Kevin Sagastume-Espinoza and co-workers have recently published a new species of Diplocentrus Peters, 1861 (Scorpionidae) from Cayos Cochinos in north Honduras, and from a nearby island locality of Utila.
Diplocentrus insularis Sagastume-Espinoza, Longhorn & Santibanez-Lopez, 2015
An identification key for the genus in Honduras is included.
Three species of genus Diplocentrus are found in north-northwestern Honduras. These species represent the southern east limits of Diplocentrus’ distribution. In recent years, a broad survey of arachnids in Honduras has yielded a collection of several specimens of an undescribed species from two islands in northern Honduras. This new species represents the second species of the genus inhabiting an island. The present contribution describes this new species, and compares it against its most similar relatives. A dichotomous key for the identification of the species of Diplocentrus in Honduras is also included.
Sagastume-Espinoza KO, Longhorn SJ, Santibanez-Lopez CE. A new scorpion species of genus Diplocentrus Peters, 1861 (Scorpiones: Diplocentridae) endemic to Islas de la Bahia, Honduras. C R Biol. 2015 May 27. [Subscription required for full text]
04 June, 2015
When Protoiurus kadleci (Kovarik, Fet, Soleglad & Yagmur, 2010) (Iuridae) was originally described, the authors thought that they were describing a sexual mature adult. Yagmur and co-workers have now examined more males, and concluded that the original male described was subadult. In the new article, sexually mature males and their hemispermatophores are described.

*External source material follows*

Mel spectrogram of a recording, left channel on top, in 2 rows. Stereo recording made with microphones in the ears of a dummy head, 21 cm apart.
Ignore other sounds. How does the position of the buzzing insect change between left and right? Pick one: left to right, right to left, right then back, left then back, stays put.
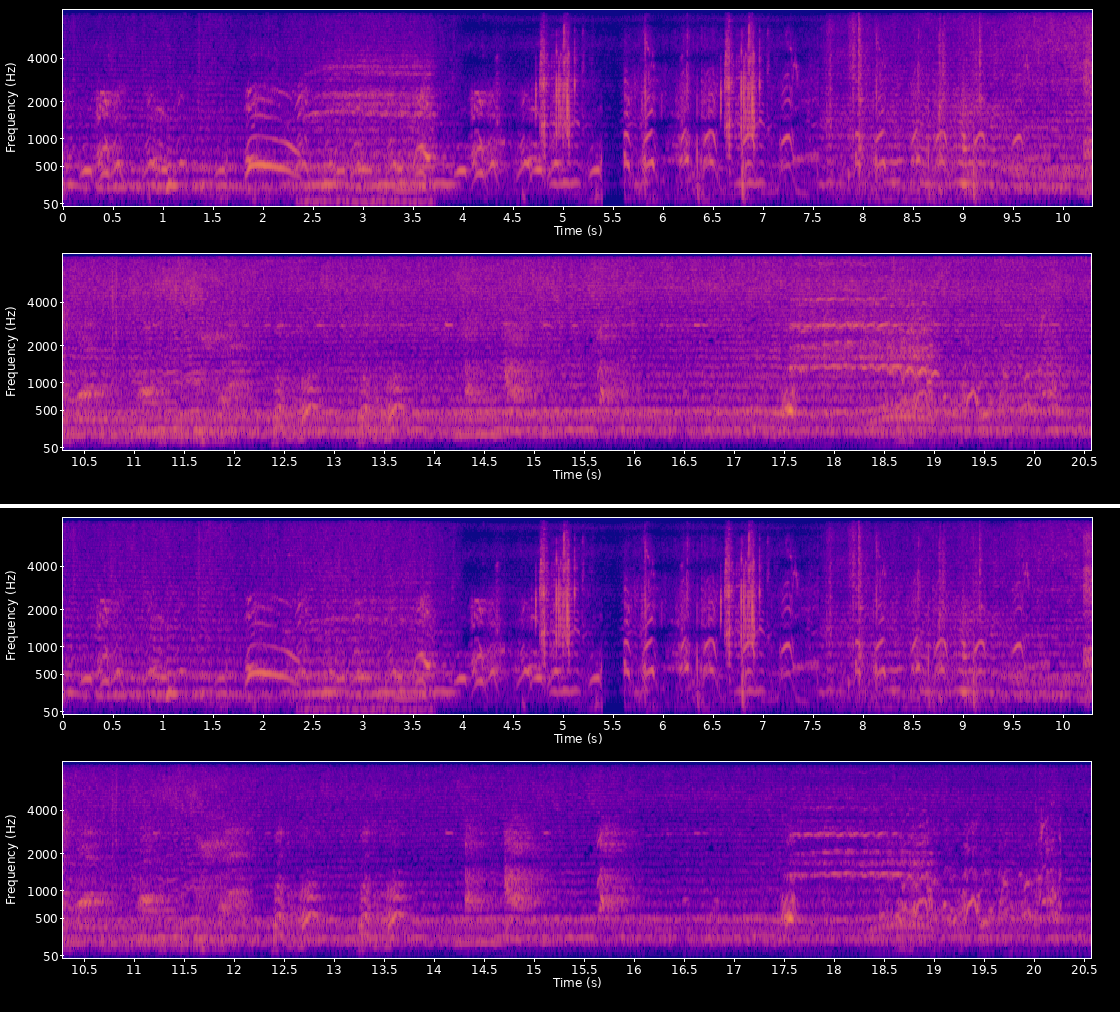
right to left.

An updated identification key for the genus is also presented.
Additional material of a rare scorpion species Protoiurus kadleci (Kovařík et al., 2010) from Turkey (Antalya Province) was examined, in particular, sexually mature males. New information is presented on the morphometric differences between adult and subadult males of this species, and on the differences between P. kadleci and other species of Protoiurus. An updated diagnosis of P. kadleci is presented, as well as updated key to six species of Protoiurus, and a map showing all known localities.
Yagmur EA, Kovarik F, Fet V, Soleglad ME, Yesilyurt F. Etudes on iurids, IX. Further Analysis of a Rare Species Protoiurus kadleci (Scorpiones: Iuridae) from Turkey, Based on Adult Males. Euscorpius. 2015 (201):1-18. [Open Access]